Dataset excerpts
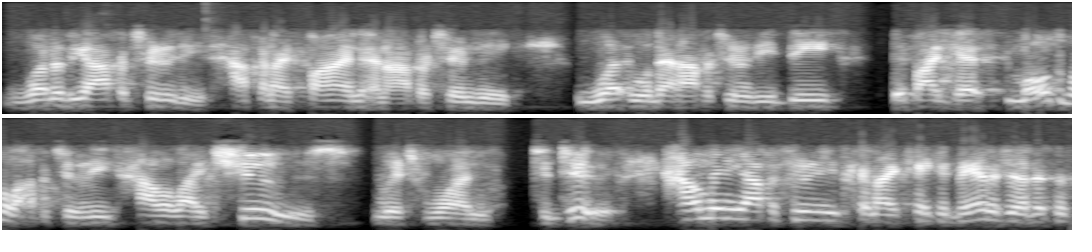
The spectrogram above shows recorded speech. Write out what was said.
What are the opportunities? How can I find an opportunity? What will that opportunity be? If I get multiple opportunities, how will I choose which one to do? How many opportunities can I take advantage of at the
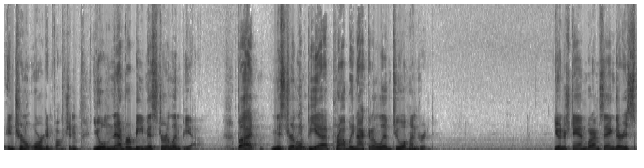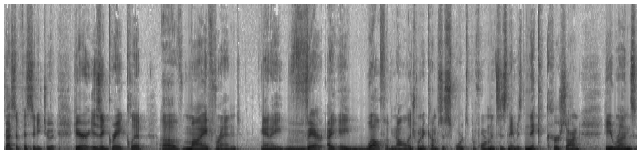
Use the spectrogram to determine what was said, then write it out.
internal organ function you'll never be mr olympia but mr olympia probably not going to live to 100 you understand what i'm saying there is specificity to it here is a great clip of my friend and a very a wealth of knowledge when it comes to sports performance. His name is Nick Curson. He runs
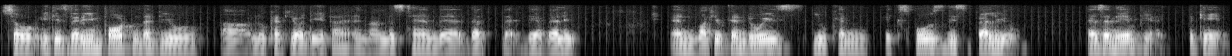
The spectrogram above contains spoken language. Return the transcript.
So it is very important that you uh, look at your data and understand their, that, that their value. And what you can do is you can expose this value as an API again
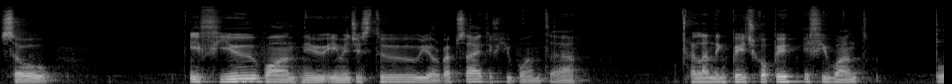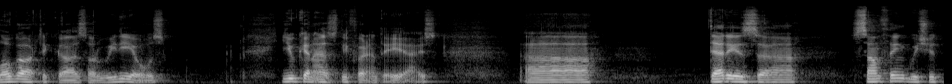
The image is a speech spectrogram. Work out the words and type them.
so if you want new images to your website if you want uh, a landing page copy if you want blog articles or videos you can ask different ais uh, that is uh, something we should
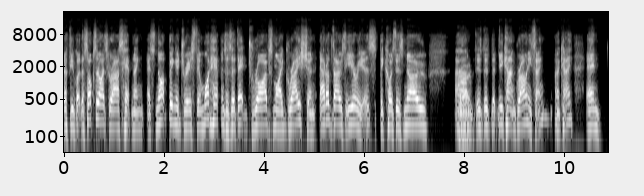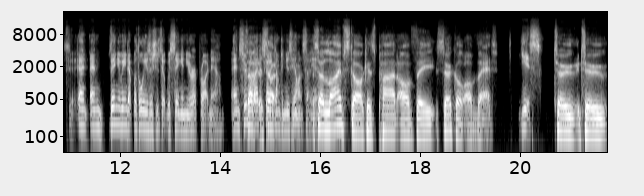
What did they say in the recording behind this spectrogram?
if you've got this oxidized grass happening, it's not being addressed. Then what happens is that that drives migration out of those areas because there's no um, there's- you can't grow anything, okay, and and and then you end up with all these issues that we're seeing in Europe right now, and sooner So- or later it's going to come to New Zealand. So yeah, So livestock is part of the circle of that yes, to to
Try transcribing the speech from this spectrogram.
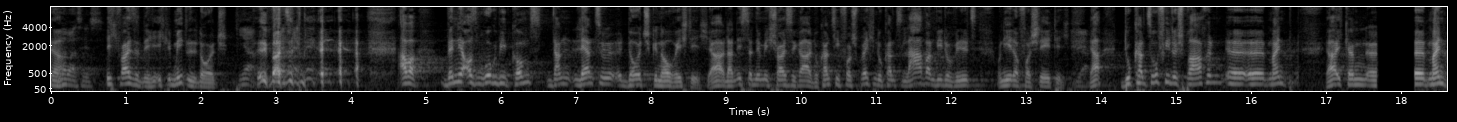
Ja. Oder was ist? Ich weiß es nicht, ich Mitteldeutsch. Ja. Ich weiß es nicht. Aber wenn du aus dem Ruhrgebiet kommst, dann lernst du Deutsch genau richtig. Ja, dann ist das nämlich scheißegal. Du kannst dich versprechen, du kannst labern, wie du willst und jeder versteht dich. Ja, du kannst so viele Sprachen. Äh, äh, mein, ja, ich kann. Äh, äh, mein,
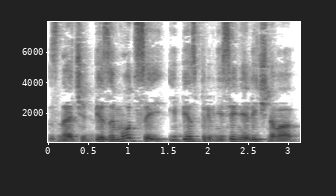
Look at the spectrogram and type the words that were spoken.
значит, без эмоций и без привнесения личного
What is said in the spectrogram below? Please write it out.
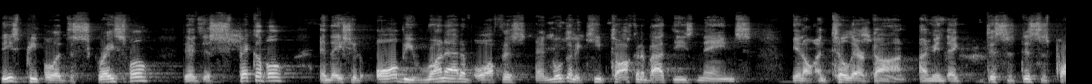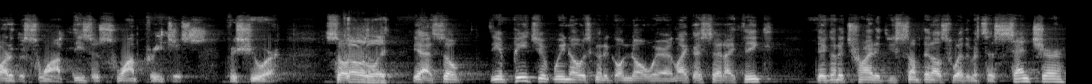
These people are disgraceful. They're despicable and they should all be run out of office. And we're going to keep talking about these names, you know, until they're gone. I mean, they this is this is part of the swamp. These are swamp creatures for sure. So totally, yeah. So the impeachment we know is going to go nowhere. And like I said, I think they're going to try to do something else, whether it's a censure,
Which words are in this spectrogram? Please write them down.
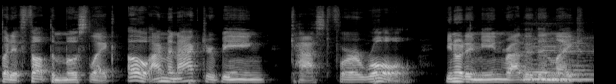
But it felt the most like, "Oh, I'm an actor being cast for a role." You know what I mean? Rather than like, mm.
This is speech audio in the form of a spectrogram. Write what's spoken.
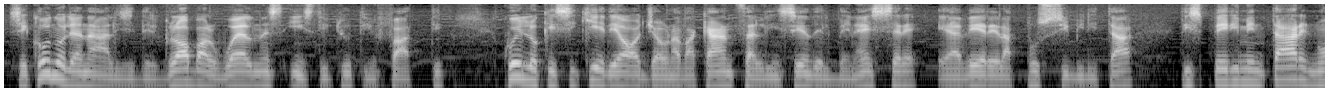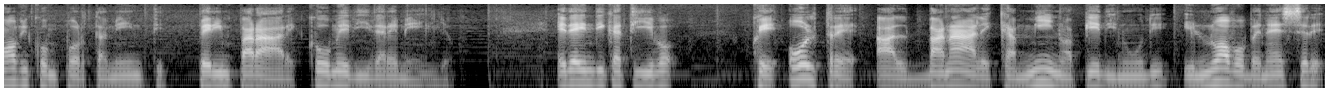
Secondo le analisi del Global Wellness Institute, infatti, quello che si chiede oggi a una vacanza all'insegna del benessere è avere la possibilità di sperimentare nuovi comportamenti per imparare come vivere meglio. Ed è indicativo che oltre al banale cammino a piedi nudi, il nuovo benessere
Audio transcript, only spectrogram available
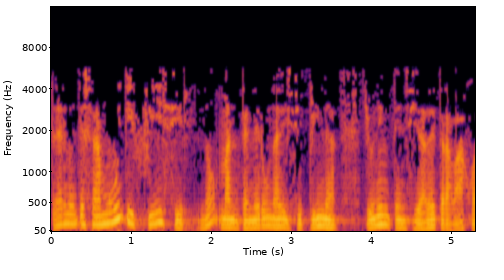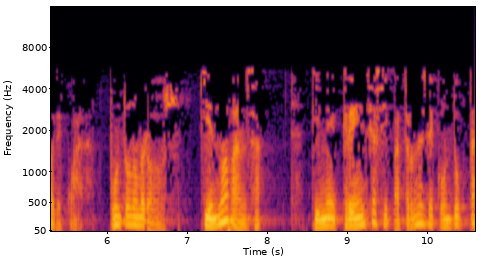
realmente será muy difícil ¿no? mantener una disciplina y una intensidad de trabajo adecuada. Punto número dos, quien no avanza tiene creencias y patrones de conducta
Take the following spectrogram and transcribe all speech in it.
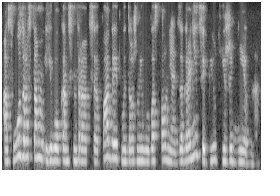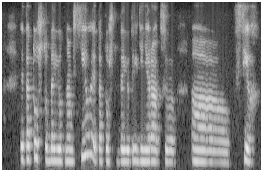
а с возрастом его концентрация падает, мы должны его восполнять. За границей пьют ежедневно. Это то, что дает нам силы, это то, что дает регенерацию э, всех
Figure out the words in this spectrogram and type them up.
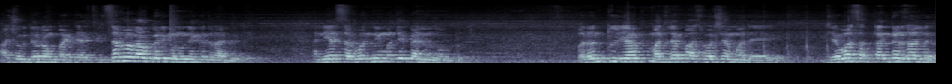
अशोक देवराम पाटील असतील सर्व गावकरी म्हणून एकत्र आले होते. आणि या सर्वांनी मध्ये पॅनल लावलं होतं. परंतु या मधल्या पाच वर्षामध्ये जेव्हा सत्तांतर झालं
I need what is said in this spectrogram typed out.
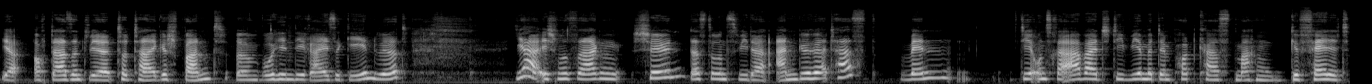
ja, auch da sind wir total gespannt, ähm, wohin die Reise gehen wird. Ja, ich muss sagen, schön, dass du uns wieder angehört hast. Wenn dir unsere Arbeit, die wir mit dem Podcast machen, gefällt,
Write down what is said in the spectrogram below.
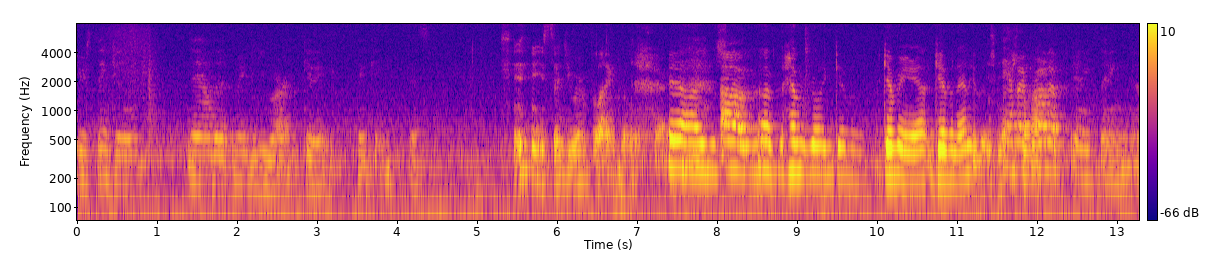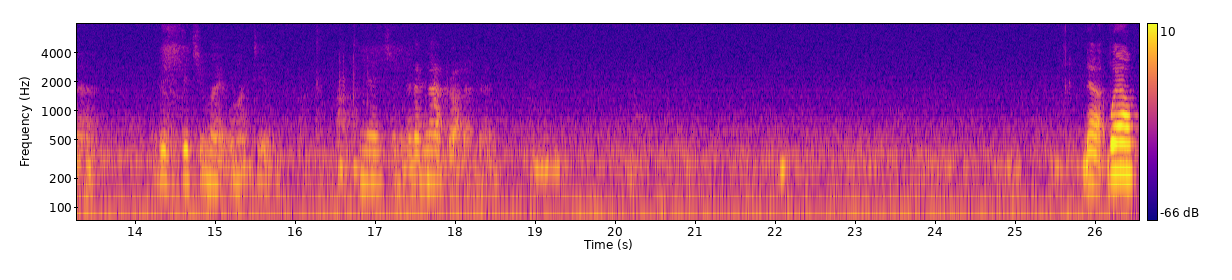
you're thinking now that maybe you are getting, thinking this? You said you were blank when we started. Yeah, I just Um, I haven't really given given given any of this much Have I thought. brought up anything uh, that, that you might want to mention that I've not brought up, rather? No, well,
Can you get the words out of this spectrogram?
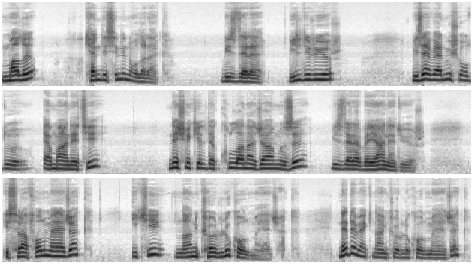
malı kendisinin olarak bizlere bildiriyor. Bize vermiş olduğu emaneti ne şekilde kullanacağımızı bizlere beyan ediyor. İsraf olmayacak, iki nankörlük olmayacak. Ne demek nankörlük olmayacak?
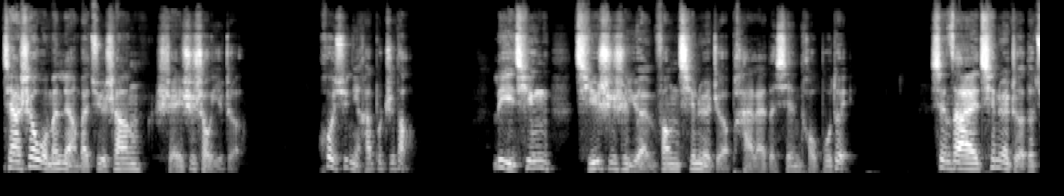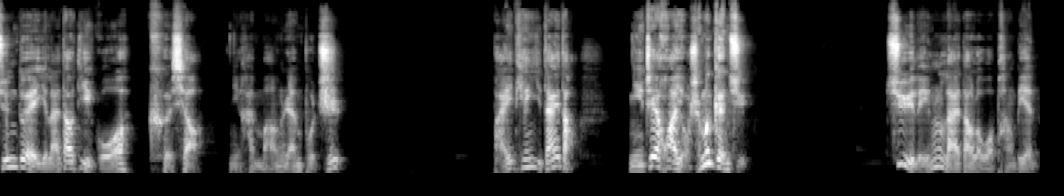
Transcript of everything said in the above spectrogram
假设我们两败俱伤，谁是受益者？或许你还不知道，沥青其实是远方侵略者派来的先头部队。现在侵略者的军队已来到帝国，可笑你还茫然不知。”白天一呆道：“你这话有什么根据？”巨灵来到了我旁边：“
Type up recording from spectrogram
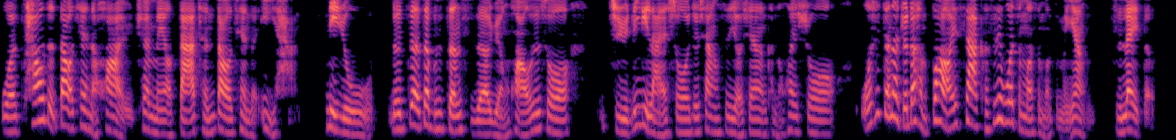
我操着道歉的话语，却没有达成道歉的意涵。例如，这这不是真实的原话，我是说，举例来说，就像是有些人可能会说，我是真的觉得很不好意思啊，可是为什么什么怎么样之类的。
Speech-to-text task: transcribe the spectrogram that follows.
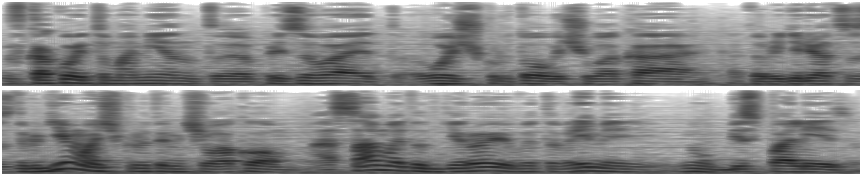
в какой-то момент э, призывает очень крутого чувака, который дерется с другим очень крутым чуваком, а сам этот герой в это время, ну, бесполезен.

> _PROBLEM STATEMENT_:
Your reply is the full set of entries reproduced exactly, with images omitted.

> _SOLUTION_:
The spectrogram above shows recorded speech. Write out what was said.
What are the opportunities? How can I find an opportunity? What will that opportunity be? If I get multiple opportunities, how will I choose which one to do? How many opportunities can I take advantage of at the
Use the spectrogram to determine what was said, then write it out.
internal organ function you'll never be mr olympia but mr olympia probably not going to live to 100 you understand what i'm saying there is specificity to it here is a great clip of my friend and a very a wealth of knowledge when it comes to sports performance. His name is Nick Curson. He runs
The spectrogram above contains spoken language. Return the transcript.
So it is very important that you uh, look at your data and understand their, that, that their value. And what you can do is you can expose this value as an API again
The image is a speech spectrogram. Work out the words and type them.
so if you want new images to your website if you want uh, a landing page copy if you want blog articles or videos you can ask different ais uh, that is uh, something we should
What did they say in the recording behind this spectrogram?
if you've got this oxidized grass happening, it's not being addressed. Then what happens is that that drives migration out of those areas because there's no um, there's- you can't grow anything, okay, and and and then you end up with all these issues that we're seeing in Europe right now, and sooner So- or later it's going to come to New Zealand. So yeah, So livestock is part of the circle of that yes, to to
Try transcribing the speech from this spectrogram.
Ja. Oder was ist? Ich weiß es nicht, ich Mitteldeutsch. Ja. Ich weiß es nicht. Aber wenn du aus dem Ruhrgebiet kommst, dann lernst du Deutsch genau richtig. Ja, dann ist das nämlich scheißegal. Du kannst dich versprechen, du kannst labern, wie du willst und jeder versteht dich. Ja, du kannst so viele Sprachen. Äh, äh, mein, ja, ich kann. Äh, äh, mein,
Look at the spectrogram and type the words that were spoken.
значит, без эмоций и без привнесения личного
What is said in the spectrogram below? Please write it out.
These people are disgraceful. They're despicable and they should all be run out of office. And we're going to keep talking about these names, you know, until they're gone. I mean, they this is this is part of the swamp. These are swamp creatures for sure. So totally, yeah. So the impeachment we know is going to go nowhere. And like I said, I think they're going to try to do something else, whether it's a censure,
Which words are in this spectrogram? Please write them down.
But it felt the most like, "Oh, I'm an actor being cast for a role." You know what I mean? Rather than like, mm.
This is speech audio in the form of a spectrogram. Write what's spoken.
Secondo le analisi del Global Wellness Institute, infatti, quello che si chiede oggi a una vacanza all'insegna del benessere è avere la possibilità di sperimentare nuovi comportamenti per imparare come vivere meglio. Ed è indicativo che oltre al banale cammino a piedi nudi, il nuovo benessere
Audio transcript, only spectrogram available
realmente será muy difícil ¿no? mantener una disciplina y una intensidad de trabajo adecuada. Punto número dos, quien no avanza tiene creencias y patrones de conducta
Take the following spectrogram and transcribe all speech in it.
а с возрастом его концентрация падает, мы должны его восполнять. За границей пьют ежедневно. Это то, что дает нам силы, это то, что дает регенерацию э, всех
Figure out the words in this spectrogram and type them up.
अशोक देवराम पाटील असतील सर्व गावकरी म्हणून एकत्र आले होते. आणि या सर्वांनी मध्ये पॅनल लावलं होतं. परंतु या मधल्या पाच वर्षामध्ये जेव्हा सत्तांतर झालं
I need what is said in this spectrogram typed out.
ja, auch da sind wir total gespannt, ähm, wohin die Reise gehen wird. Ja, ich muss sagen, schön, dass du uns wieder angehört hast. Wenn dir unsere Arbeit, die wir mit dem Podcast machen, gefällt,
Write down what is said in the spectrogram below.
you're thinking now that maybe you are getting, thinking this? You said you were blank when we started. Yeah, I just Um, I haven't really given given given any of this much Have I thought. brought up anything uh, that, that you might want to mention that I've not brought up, rather? No, well,
Can you get the words out of this spectrogram?
malı kendisinin olarak bizlere bildiriyor. Bize vermiş olduğu emaneti ne şekilde kullanacağımızı bizlere beyan ediyor. İsraf olmayacak, iki nankörlük olmayacak. Ne demek nankörlük olmayacak?
Transcript of everything said in the above spectrogram
假设我们两败俱伤，谁是受益者？或许你还不知道，沥青其实是远方侵略者派来的先头部队。现在侵略者的军队已来到帝国，可笑你还茫然不知。”白天一呆道：“你这话有什么根据？”巨灵来到了我旁边：“
Type up recording from spectrogram
我操着道歉的话语，却没有达成道歉的意涵。例如，这这不是真实的原话，我是说，举例来说，就像是有些人可能会说，我是真的觉得很不好意思啊，可是为什么什么怎么样之类的。
Speech-to-text task: transcribe the spectrogram that follows.
в какой-то момент э, призывает очень крутого чувака, который дерется с другим очень крутым чуваком, а сам этот герой в это время, ну, бесполезен.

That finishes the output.